On June 24, 2016, the Southern Ontario Water Consortium (SOWC), Ontario Clean Water Agency (OCWA) and Water Technology Acceleration Project (WaterTAP) hosted a session for water leaders from technology companies, municipalities, and the broader water sector to present four strategic recommendations to the Honourable Amarjeet Sohi, federal Minister for Infrastructure and Communities.
The Government of Canada is investing $120 billion over the next 10 years into an infrastructure plan that aims to address the gaps in infrastructure across the country. Phase 1 of the plan is already underway and includes a new $2.0 billion Clean Water and Wastewater Fund for provinces, territories and municipalities for immediate improvements to water distribution and treatment infrastructure.
The government has just launched phase 2 of this funding, and begun public consultation for input. The Water Sector roundtable provided an opportunity to introduce key recommendations in advance of the public process.

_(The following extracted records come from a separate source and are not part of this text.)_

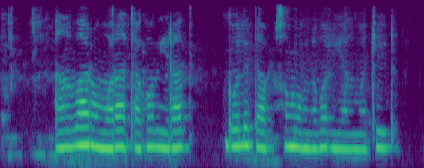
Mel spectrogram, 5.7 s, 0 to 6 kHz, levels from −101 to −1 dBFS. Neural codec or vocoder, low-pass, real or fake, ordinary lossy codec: codec, 16 kHz, 16 kbps, FreqCodec, smaller model; 5.4 kHz; fake; AAC, 48 kbps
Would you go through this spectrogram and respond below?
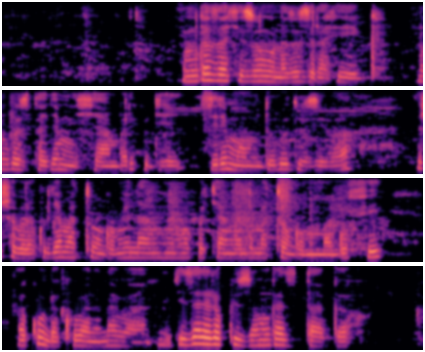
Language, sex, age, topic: Kinyarwanda, female, 36-49, education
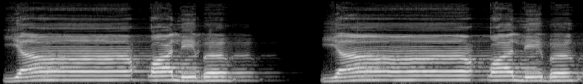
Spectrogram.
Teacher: تو ناظرین، 2 سے 3 سیکنڈ تک ہم اخفا کریں گے۔ یعنی 2 سے 3 سیکنڈ تک ہم غنہ خفیف کریں گے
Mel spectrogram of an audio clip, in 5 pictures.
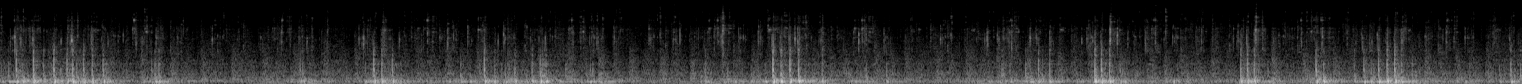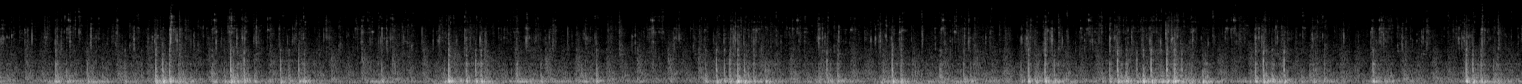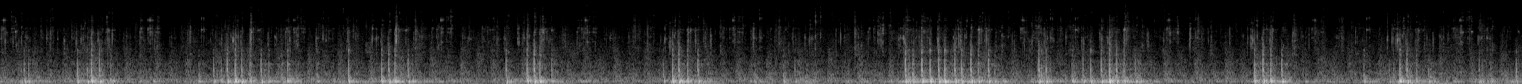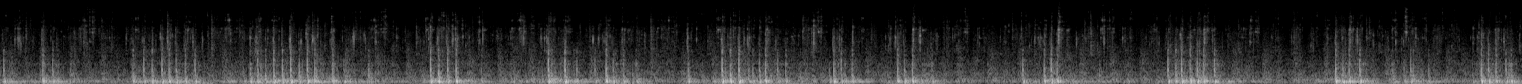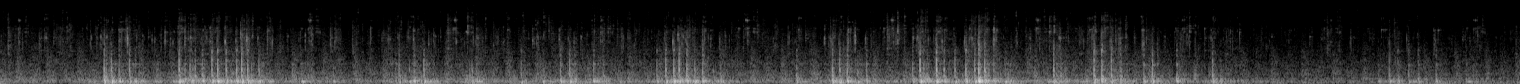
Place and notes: {"title": "enscherange, rackesmillen, belt drive - enscherange, rackesmillen, flour mixer", "date": "2011-09-23 21:22:00", "description": "At the roof level of the old mill. The outer sound of the flour mixer.\nIm Dachgeschoß der Mühle. Eine Aufnahme des Mehlmischersgehäuses.\nÀ l’intérieur du moulin historique, dans une salle au rez-de-chaussée, directement derrière la roue à aubes du moulin. Le son de la courroie qui tourne avec un déséquilibre voulu pour faire fonctionner le mécanisme au premier étage.", "latitude": "50.00", "longitude": "5.99", "altitude": "312", "timezone": "Europe/Luxembourg"}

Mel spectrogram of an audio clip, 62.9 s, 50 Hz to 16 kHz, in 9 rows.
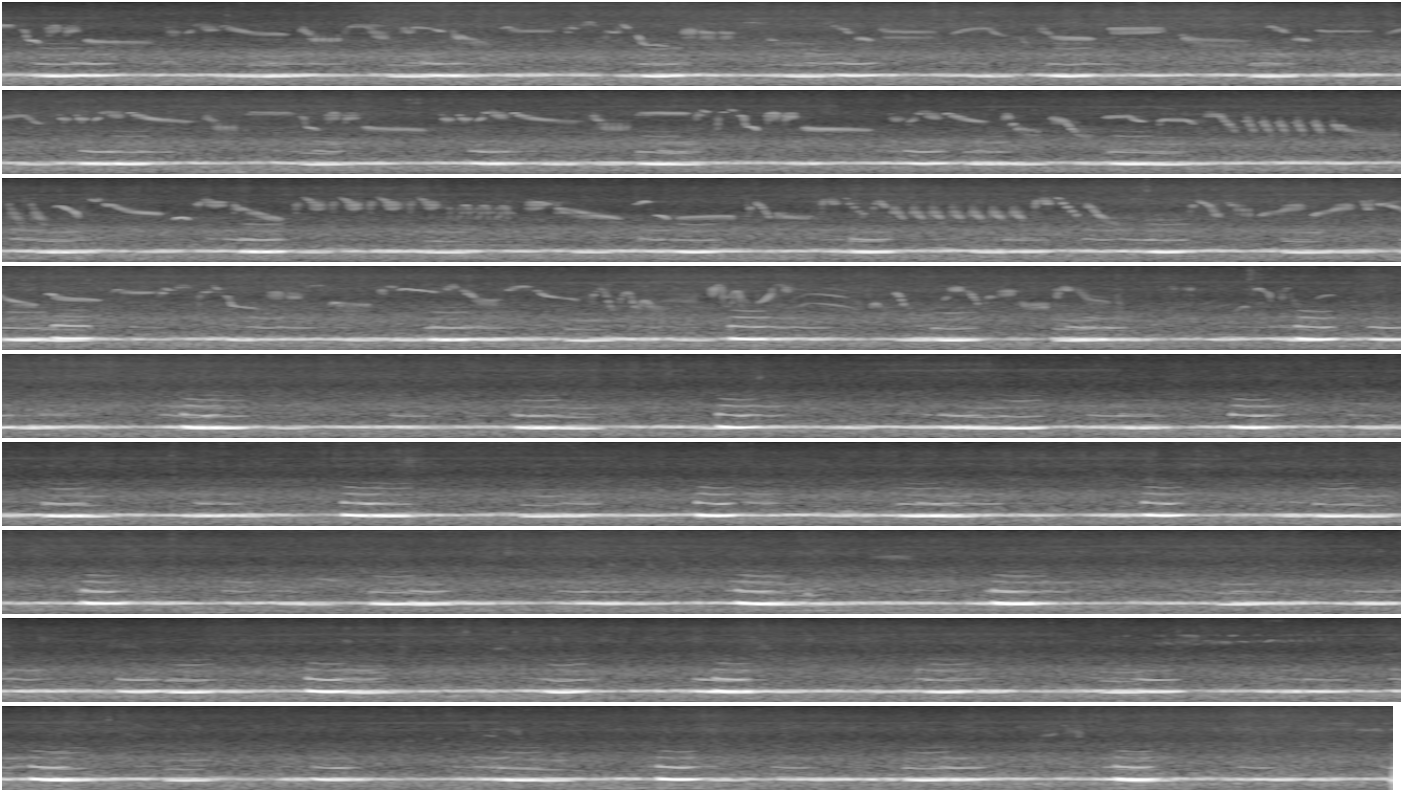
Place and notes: {"title": "Benesti, Romania - Toads singing during the afternoon, in a field in Romania", "date": "2018-07-10 17:00:00", "description": "During the afternoon in a field close to the small village of Benesti, some toads are singing, accompanied by a light wind and some birds.\nRecording by an ORTF Setup Schoeps CCM4 microphones in a Cinela Suspension ORTF. Recorded on a Sound Devices 633.\nSound Reference: RO-180710T05\nGPS: 44.662814, 23.917906\nRecorded during a residency by Semisilent semisilent.ro/", "latitude": "44.66", "longitude": "23.92", "altitude": "195", "timezone": "Europe/Bucharest"}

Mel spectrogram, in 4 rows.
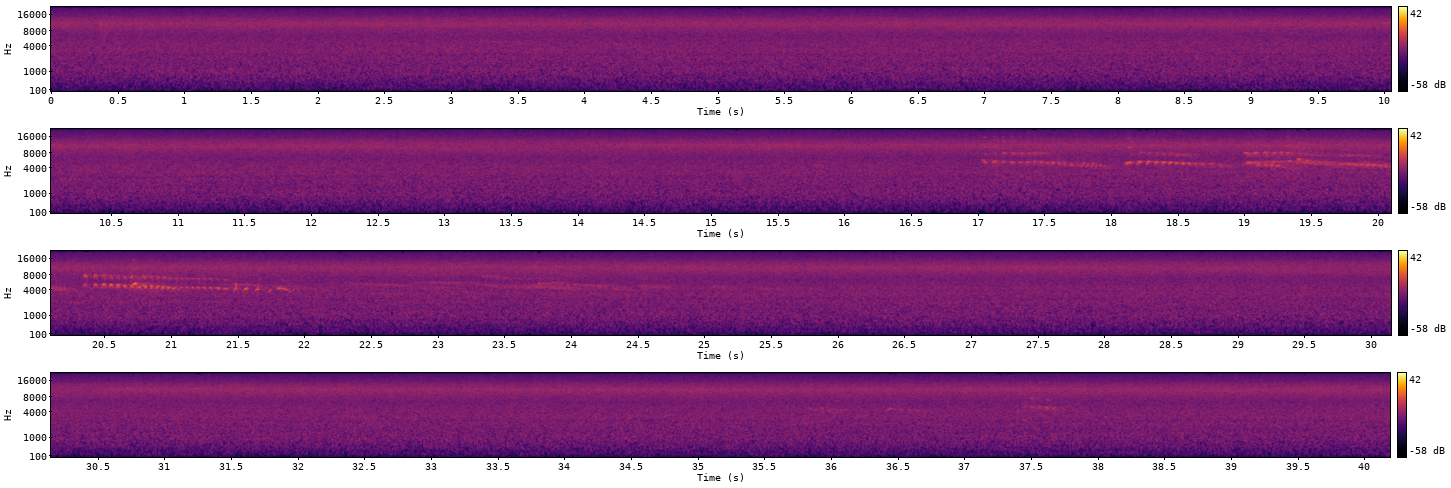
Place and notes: {"title": "埔里鎮桃米里, Nantou County - Swallow sounds", "date": "2015-08-13 06:07:00", "description": "Swallow sounds, Traffic Sound, The sound of water streams\nZoom H2n MS+XY", "latitude": "23.94", "longitude": "120.93", "altitude": "464", "timezone": "Asia/Taipei"}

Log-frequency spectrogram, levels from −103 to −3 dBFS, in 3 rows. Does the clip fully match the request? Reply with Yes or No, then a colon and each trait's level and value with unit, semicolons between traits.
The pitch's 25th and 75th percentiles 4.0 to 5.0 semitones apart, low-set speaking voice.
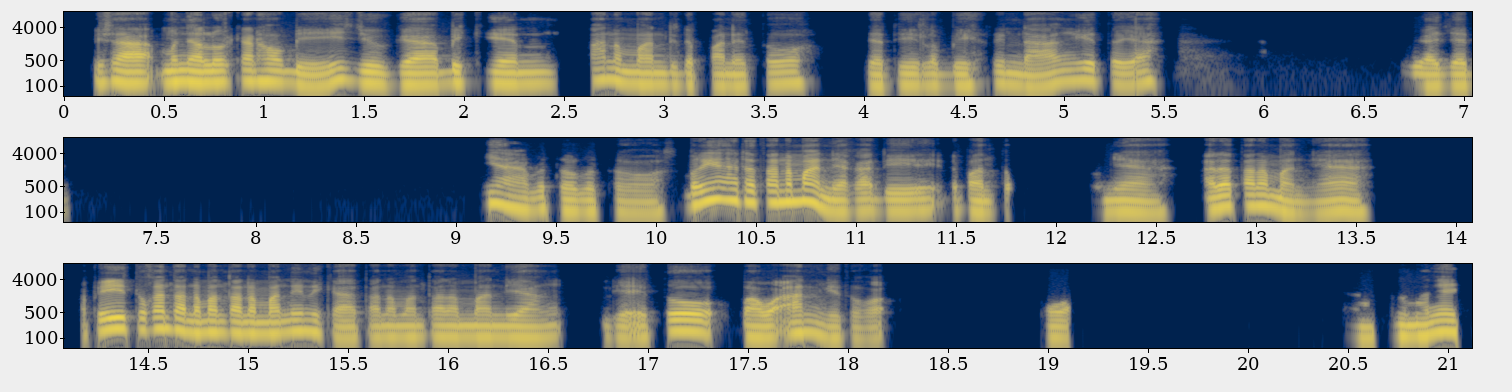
Yes: average, 4.3 semitones; low, 115 Hz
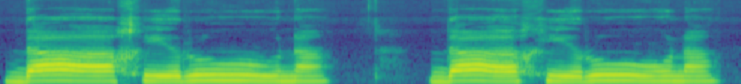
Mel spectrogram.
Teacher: خا زیر خی کو بالکل نہیں کھینچنا ہے، نون زبر نا کو نہیں کھینچنا ہے، دال الف زبر دا کو کھینچ کے پڑھنا ہے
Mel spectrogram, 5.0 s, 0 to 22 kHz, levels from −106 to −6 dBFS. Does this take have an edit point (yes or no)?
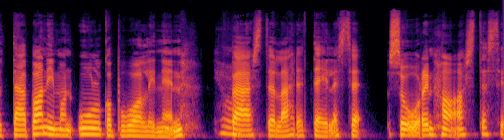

The recommendations are intended to shift the implementation of infrastructure funding to support innovation and growth, and the adoption of new approaches and technologies including Canadian cleantech solutions while fostering financial and environmental sustainability, resilience and new economic growth and jobs.
The group presented a strong message that the federal government should develop and implement this major investment in critical infrastructure to position Canada as a world leader in implementing the most efficient, robust approaches to water management and resource recovery.
The four key recommendations, which should be considered part of a comprehensive package rather than stand-alone options, are outlined below. A detailed report of the roundtable and recommendations, with annotations and specific examples solicited in advance from participants is available.
Recommendation #1: Create a dedicated program to help municipalities get the most out of their existing assets.
A dedicated fund should support effective performance-based asset management planning, and programs for optimization and efficiency (including conservation and inflow/infiltration reduction and minimizing sewage bypass events). It would build upon the new dedicated national fund (through Federation of Canadian Municipalities) to support asset management planning best practices. It should also make available dedicated expertise, training and tools to support small municipalities including templates and tools to support the development of appropriate full cost rate structures.
Recommendation #2: Create a dedicated funding program to help municipalities implement projects to increase capacity or performance with non-traditional approaches.
A dedicated fund should support upgrades and repairs, living green infrastructure, innovative approaches and technologies including hardware and software to support maintenance management, monitoring and automation (“smart” systems and enhanced data collection). It will help municipalities identify, promote and invest public dollars in projects that can defer capital costs, quickly realize cost savings, and promote cost-effective, green and sustainable approaches and technologies before they consider new or expanded infrastructure.
Recommendation #3: All major infrastructure funding programs must include criteria that prioritize sustainability and resilience and encourage and support innovation.
Anticipated new investment by the federal government represents, as one participant described it “a ‘once in a century’ opportunity to transform urban water management and infrastructure in ways that will prepare communities for our changing climate, allow Canada to catch up to and surpass global leaders, and build up Canada’s clean water technology and services sector.” Such a transformative agenda must not only enable the activities and approaches described in the previous recommendations, but require that municipalities plan for and fully implement those approaches with clear preconditions before any major infrastructure investment will be considered. Prerequisites should include having in place a performance-based asset management plan; implementation of a recognized optimization program (such as the Composite Correction Program) which will improve performance with minimal or no capital investment; and tracking and reporting of key performance indicators including energy consumption, GHG emissions and carbon footprint.
Recommendation #4: Adopt wastewater regulations that set clear expectations that support the bold vision the government puts forward.
Incorporate performance-based effluent targets and benchmarks into regulations for wastewater systems that are based on fully optimized treatment facilities. Work with the provinces and territories to bring in requirements that all facilities set targets for nutrient recovery, water reuse, drinking water treatment performance and minimization of energy consumption. These are becoming expectations globally, and Canada’s vision and regulations need to set the country on a path to accomplish this while encouraging made-in-Canada expertise and technologies.
The summary report of the event and the detailed recommendations is available here.